THE FUTURE IS NOW
On board technology includes a 5G wireless network connection with home automation control, which means guests can manage audio and video systems via mobile devices, both outside and inside the yacht. The first hull features a 5.1 Premium sound system on the main and upper decks, while a sophisticated Sonance sound system serves the outdoor areas.
For propulsion, the first unit is powered by four 1,000hp Volvo Penta D-13 IPS 1350 engines, while fuel can be saved by running on just two engines at displacement speeds up to about 10.5 knots.
The sole helm station features four screens and three Poltrona Frau chairs
During media sea trials, the hull showed its impressive ability to cut through chunky waves with minimal pitching.
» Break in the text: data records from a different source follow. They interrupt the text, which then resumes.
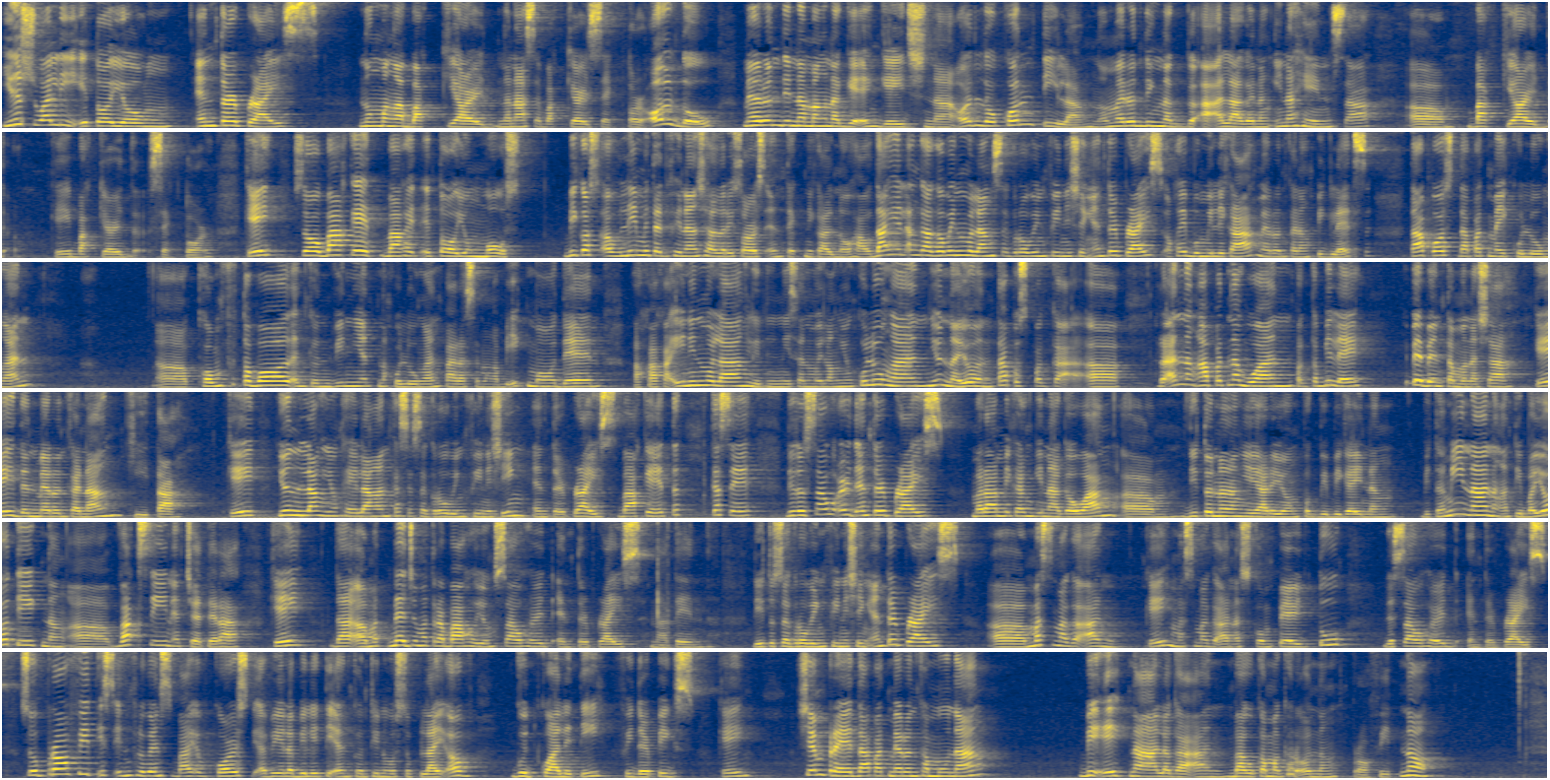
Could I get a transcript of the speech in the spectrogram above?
usually, ito yung enterprise ng mga backyard na nasa backyard sector. Although, meron din namang nag engage na, although konti lang, no, meron ding nag-aalaga ng inahin sa uh, backyard. Okay, backyard sector. Okay? So, bakit? Bakit ito yung most? Because of limited financial resource and technical know-how. Dahil ang gagawin mo lang sa growing finishing enterprise, okay, bumili ka, meron ka ng piglets, tapos dapat may kulungan, uh, comfortable and convenient na kulungan para sa mga biik mo. Then, pakakainin mo lang, lilinisan mo lang yung kulungan, yun na yun. Tapos, pagka uh, raan ng apat na buwan, pagkabili, ibebenta mo na siya. Okay? Then, meron ka ng kita. Okay? Yun lang yung kailangan kasi sa growing finishing enterprise. Bakit? Kasi, dito sa Earth Enterprise, marami kang ginagawang, um, dito na nangyayari yung pagbibigay ng vitamina, ng antibiotic, ng uh, vaccine, etc. Okay? Da, uh, mat, medyo matrabaho yung sow herd enterprise natin. Dito sa growing finishing enterprise, uh, mas magaan. Okay? Mas magaan as compared to the sow herd enterprise. So profit is influenced by of course the availability and continuous supply of good quality feeder pigs. Okay? Siyempre, dapat meron ka munang B8 na alagaan bago ka magkaroon ng profit, no?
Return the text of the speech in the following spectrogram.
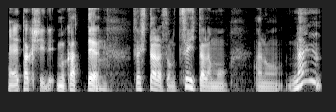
えータクシーで向かって、そしたらその着いたらもう、あの、なん、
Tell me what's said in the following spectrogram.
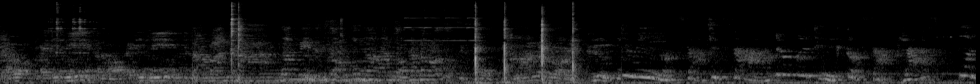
แล้วไปที่นี้สมองไปที่นี้ทีวีกด33ดูมือถือกด3 plus วัน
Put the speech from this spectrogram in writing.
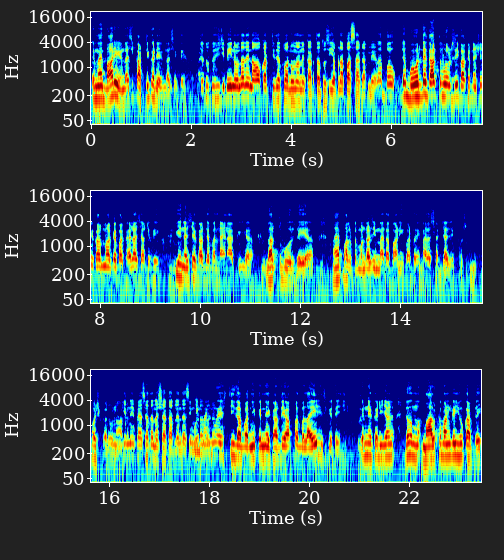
ਤੇ ਮੈਂ ਬਾਹਰ ਹੀ ਰਹਿੰਦਾ ਸੀ ਘੱਟ ਹੀ ਘਰੇ ਰਹਿੰਦਾ ਸੀ ਕਿ ਜਦੋਂ ਤੁਸੀਂ ਜ਼ਮੀਨ ਉਹਨਾਂ ਦੇ ਨਾਂ ਕਰਤੀ ਤੇ ਤੁਹਾਨੂੰ ਉਹਨਾਂ ਨੇ ਕੱਢਤਾ ਤੁਸੀਂ ਆਪਣਾ ਪਾਸਾ ਕਰ ਲਿਆ। ਜੋ ਬੋਲਦੇ ਗਲਤ ਬੋਲ ਸੀ ਬਾਕੀ ਨਸ਼ੇ ਕਰਨ ਲੱਗੇ ਬਾ ਖੜਾ ਛੱਡ ਕੇ। ਇਹ ਨਸ਼ੇ ਕਰਦੇ ਬੰਨਾ ਨਾ ਕੀ ਆ ਗਲਤ ਬੋਲਦੇ ਆ। ਮੈਂ ਭਗਤ ਮੁੰਡਾ ਸੀ ਮੈਂ ਤਾਂ ਬਾਣੀ ਪੜਦਾ ਸੀ ਮੈਂ ਤਾਂ ਛੱਡਿਆ ਸੀ ਕੁਛ ਕੁਛ ਕਰੋ ਨਾ। ਕਿੰਨੇ ਪੈਸੇ ਦਾ ਨਸ਼ਾ ਕਰ ਲੈਂਦਾ ਸੀ ਮੁੰਡਾ ਤੁਹਾਡਾ? ਮੈਨੂੰ ਇਸ ਚੀਜ਼ ਦਾ ਪਤਾ ਨਹੀਂ ਕਿੰਨੇ ਕਰਦੇ ਆਪਾਂ ਬੁਲਾਏ ਨਹੀਂ ਸੀ ਕਿਤੇ ਜੀ। ਕਿੰਨੇ ਕਰੀ ਜਾਣ ਜਦੋਂ ਮਾਲਕ ਬਣ ਗਈ ਉਹ ਕਰਦੇ।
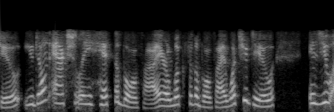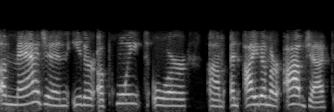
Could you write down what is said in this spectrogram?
shoot, you don't actually hit the bullseye or look for the bullseye. What you do is you imagine either a point or um, an item or object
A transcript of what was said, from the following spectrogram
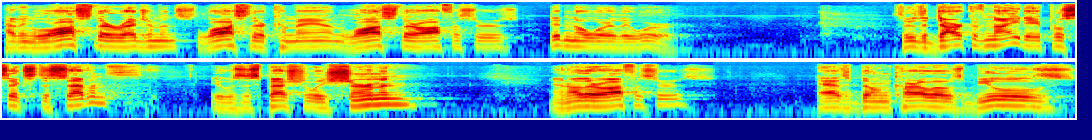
having lost their regiments, lost their command, lost their officers, didn't know where they were. Through the dark of night, April 6th to 7th, it was especially Sherman and other officers as Don Carlos Buell's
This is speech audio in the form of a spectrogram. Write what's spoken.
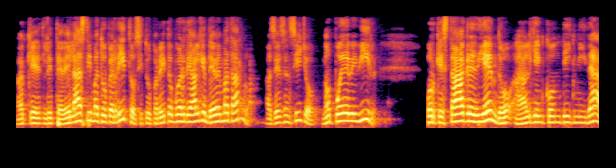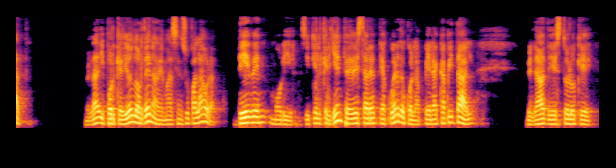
Aunque te dé lástima tu perrito, si tu perrito muerde a alguien, debe matarlo. Así de sencillo. No puede vivir porque está agrediendo a alguien con dignidad, ¿verdad? Y porque Dios lo ordena además en su palabra, deben morir. Así que el creyente debe estar de acuerdo con la pena capital, ¿verdad? De esto lo que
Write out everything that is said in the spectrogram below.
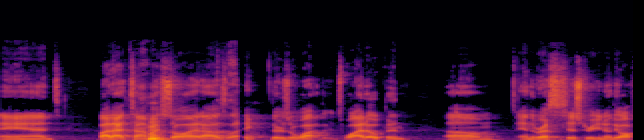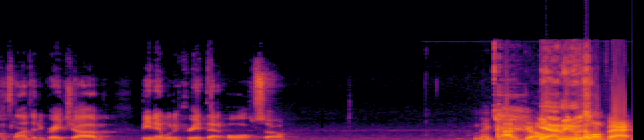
And by that time, I saw it. I was like, there's a wide, it's wide open, um, and the rest is history. You know, the offense line did a great job being able to create that hole. So. I gotta go. Yeah, I mean, was, I love that.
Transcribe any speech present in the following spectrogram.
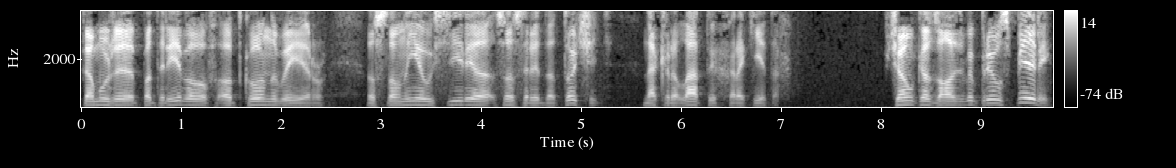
к тому же потребовав от Convair основные усилия сосредоточить на крылатых ракетах. В чем, казалось бы, преуспели.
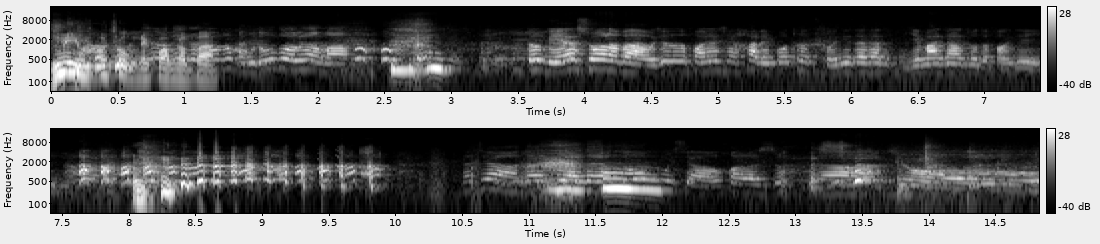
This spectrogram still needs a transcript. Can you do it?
没有种的光着吧？苦中作乐吗？都别说了吧，我觉得房间像哈利波特曾经在他姨妈家住的房间一样。那这样，那既然大家都不想换了，是吧？那就那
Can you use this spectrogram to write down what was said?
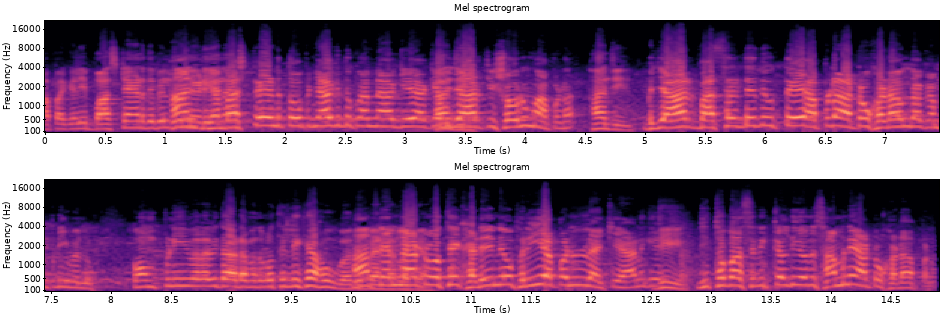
ਆਪਾਂ ਕਹ ਲਈ ਬੱਸ ਸਟੈਂਡ ਦੇ ਬਿਲਕੁਲ ਨੇੜੇ ਆ ਨਾ। ਬੱਸ ਸਟੈਂਡ ਤੋਂ 50 ਕੁ ਦੁਕਾਨਾਂ ਅੱਗੇ ਆ ਕੇ ਬਾਜ਼ਾਰ 'ਚ ਸ਼ੋਰੂਮ ਆਪਣਾ। ਹਾਂਜੀ। ਬਾਜ਼ਾਰ ਬੱਸ ਅੱਡੇ ਦੇ ਉੱਤੇ ਆਪਣਾ ਆਟੋ ਖੜਾ ਹੁੰਦਾ ਕੰਪਨੀ ਵੱਲੋਂ। ਕੰਪਨੀ ਵਾਲਾ ਵੀ ਤੁਹਾਡਾ ਮਤਲਬ ਉੱਥੇ ਲਿਖਿਆ ਹੋਊਗਾ ਹਾਂ ਤਿੰਨ ਆਟੋ ਉੱਥੇ ਖੜੇ ਨੇ ਉਹ ਫ੍ਰੀ ਆਪਾਂ ਨੂੰ ਲੈ ਕੇ ਆਣਗੇ। ਜਿੱਥੋਂ ਬੱਸ ਨਿਕਲਦੀ ਆ ਉਹਦੇ ਸਾਹਮਣੇ ਆਟੋ ਖੜਾ ਆਪਣਾ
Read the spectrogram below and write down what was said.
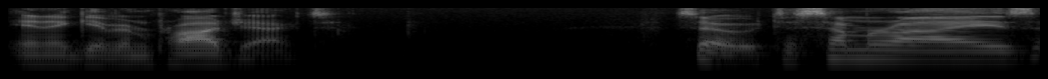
in a given project. So to summarize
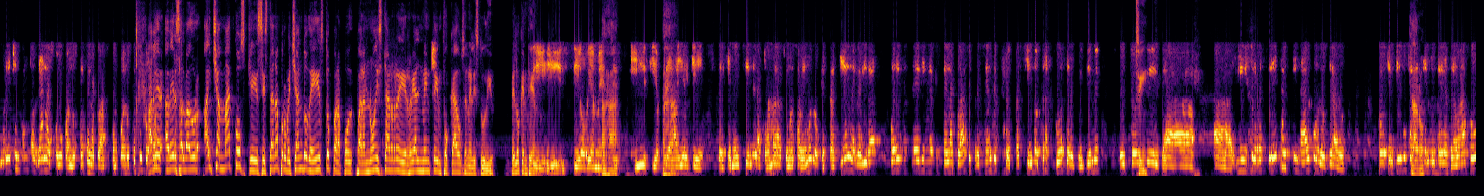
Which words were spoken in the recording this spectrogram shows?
no le echan tantas ganas como cuando estás en la clase, como cuando estás en A ver, a ver, Salvador, hay chamacos que se están aprovechando de esto para, para no estar eh, realmente enfocados en el estudio. Es lo que entiendo. Sí, sí, obviamente. Ajá. Sí, siempre hay el que el que no enciende la cámara, si no sabemos lo que está haciendo. En realidad, puede que usted diga que está en la clase presente, pero está haciendo otras cosas, ¿me entiende? Entonces, ah, ah, y se refleja al final con los grados. Porque empiezas a ver que no entrega trabajo,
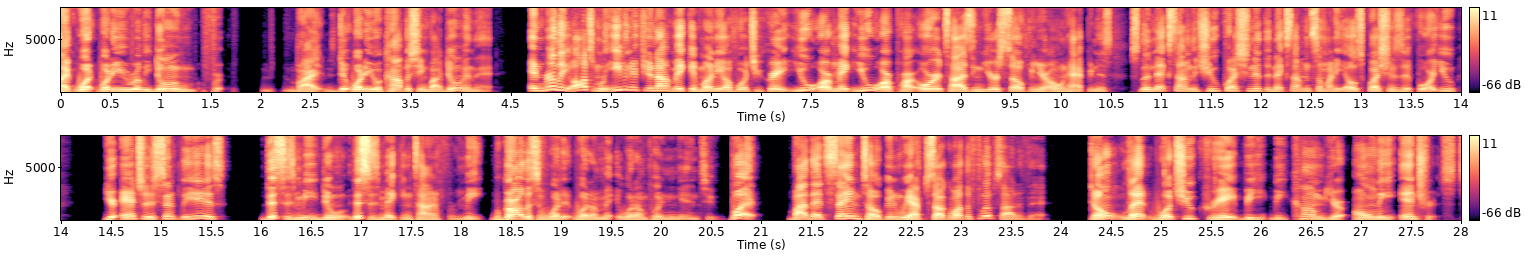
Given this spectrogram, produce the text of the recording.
Like what what are you really doing for by what are you accomplishing by doing that? And really ultimately even if you're not making money off what you create, you are make you are prioritizing yourself and your own happiness. So the next time that you question it, the next time somebody else questions it for you, your answer simply is this is me doing this is making time for me, regardless of what it what I'm what I'm putting it into. But by that same token, we have to talk about the flip side of that. Don't let what you create be become your only interest.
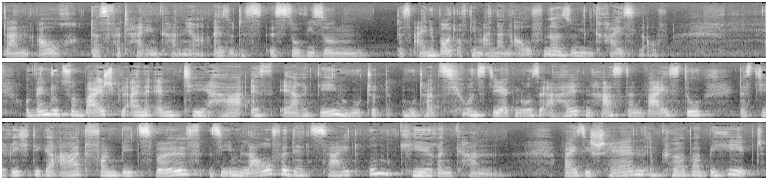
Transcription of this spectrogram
dann auch das verteilen kann. Ja? Also das ist so wie so ein, das eine baut auf dem anderen auf, ne? so wie ein Kreislauf. Und wenn du zum Beispiel eine MTHFR-Genmutationsdiagnose erhalten hast, dann weißt du, dass die richtige Art von B12 sie im Laufe der Zeit umkehren kann, weil sie Schäden im Körper behebt,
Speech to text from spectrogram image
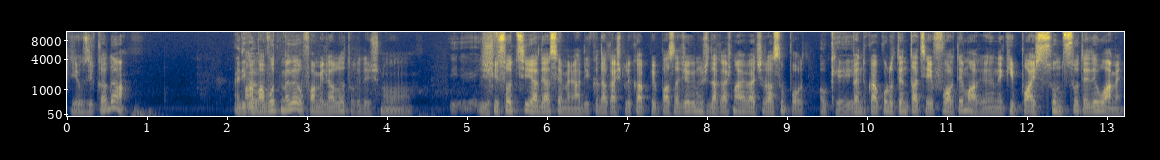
Eu zic că da. Adică Am avut mereu familia alături, deci nu... Și soția de asemenea, adică dacă aș pleca pe pasageri, nu știu dacă aș mai avea același suport. Ok. Pentru că acolo tentația e foarte mare. În echipaj sunt sute de oameni.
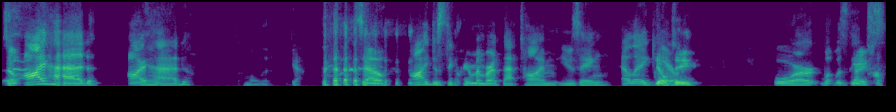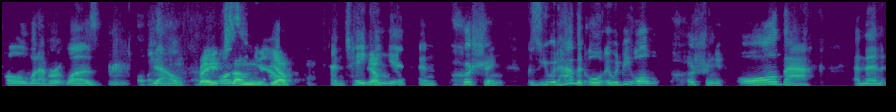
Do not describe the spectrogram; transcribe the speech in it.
So I had, I had, Hold it. so I distinctly remember at that time using LA gear Guilty, or what was the Nice. purple, whatever it was, Gel. right? Some, yeah. yep. and taking it and pushing because you would have it all it would be all pushing it all back and then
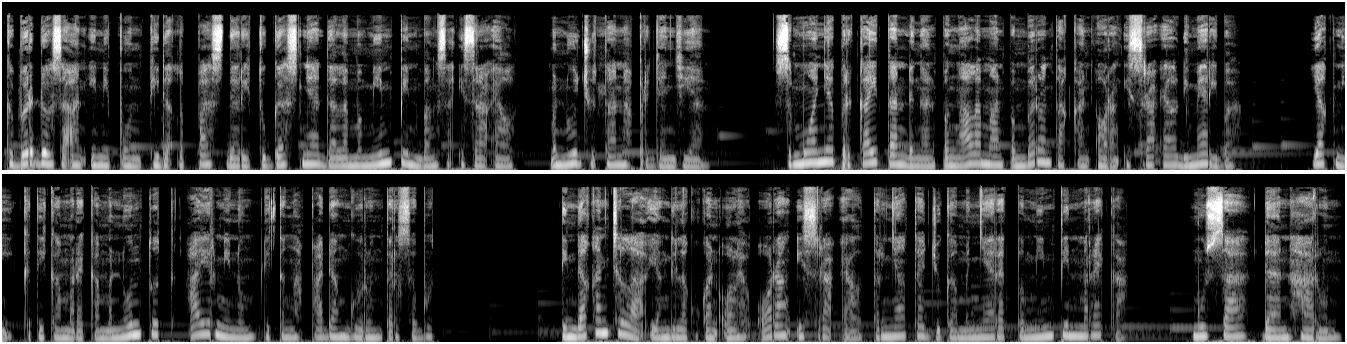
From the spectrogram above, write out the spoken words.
Keberdosaan ini pun tidak lepas dari tugasnya dalam memimpin bangsa Israel menuju tanah perjanjian. Semuanya berkaitan dengan pengalaman pemberontakan orang Israel di Meriba, yakni ketika mereka menuntut air minum di tengah padang gurun tersebut. Tindakan celak yang dilakukan oleh orang Israel ternyata juga menyeret pemimpin mereka, Musa dan Harun,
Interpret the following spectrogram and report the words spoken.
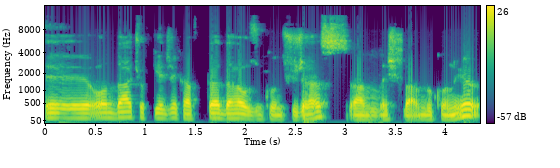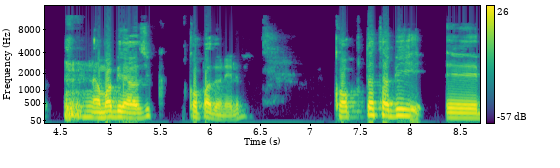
e, onu daha çok gelecek hafta daha uzun konuşacağız anlaşılan bu konuyu. ama birazcık COP'a dönelim. COP'ta tabii e,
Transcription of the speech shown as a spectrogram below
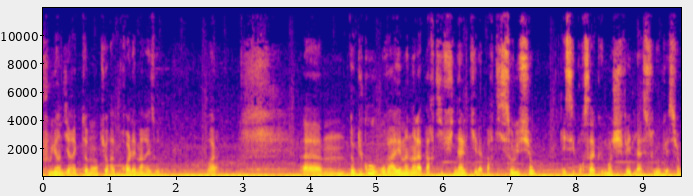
plus indirectement tu auras de problèmes à résoudre. Voilà. Euh, donc du coup, on va arriver maintenant à la partie finale qui est la partie solution. Et c'est pour ça que moi je fais de la sous-location.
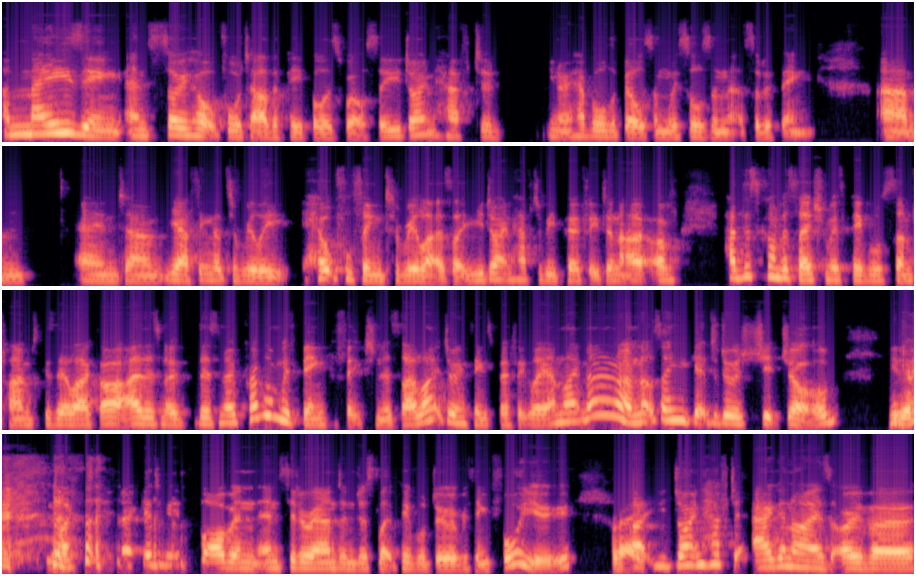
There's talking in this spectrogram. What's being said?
amazing and so helpful to other people as well. So you don't have to you know have all the bells and whistles and that sort of thing. Um, and um, yeah i think that's a really helpful thing to realize like you don't have to be perfect. And I, i've had this conversation with people sometimes because they're like oh I, there's no there's no problem with being perfectionist. I like doing things perfectly. I'm like no no no i'm not saying you get to do a shit job. You don't, like, you don't get to be a slob and, and sit around and just let people do everything for you right. but you don't have to agonize over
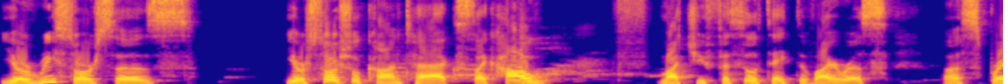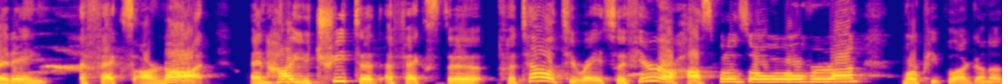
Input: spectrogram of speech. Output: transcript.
your resources, your social contacts, like how much you facilitate the virus uh, spreading effects R naught. And how you treat it affects the fatality rate. So if your hospital is overrun, more people are going to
It also ‘cornered like it’s on rails’, maintaining a horizontal position while turning, yet another catamaran comparison, yet without the ‘stiffness’ of a twin hull, Bassani emphasised.
While the width and hull design provide stability, this can be enhanced at anchor or while cruising with two Humphree fin stabilisers, plus there’s also an option for two Seakeepers.
Hull six is scheduled for Asia by late 2022
Ferretti Group is currently producing several more units in Mondolfo, where Pershing motor yachts are built, although a new facility is planned for a range of WHY models. For now, hull six of the WHY200 – with a dining room in the bow of the main deck – has been earmarked for Asia as the Group seeks to roll out this pioneering model to markets around the world.
The Wally WHY200 offers clients more space and volume than ever before on a CE-category, 23-knot motor yacht, but its radical styling, full widebody shape and other design elements will challenge many. Only the market will decide if Wally has pushed too far, too soon.
Even though Ferretti Group racked up over US$1 billion in sales in the first nine months of 2021, CCO Stefano de Vivo says the Italian conglomerate is continuing to focus on advancing and widening its range of models to keep its iconic brands as front-runners in their sectors. Interview: John Higginson.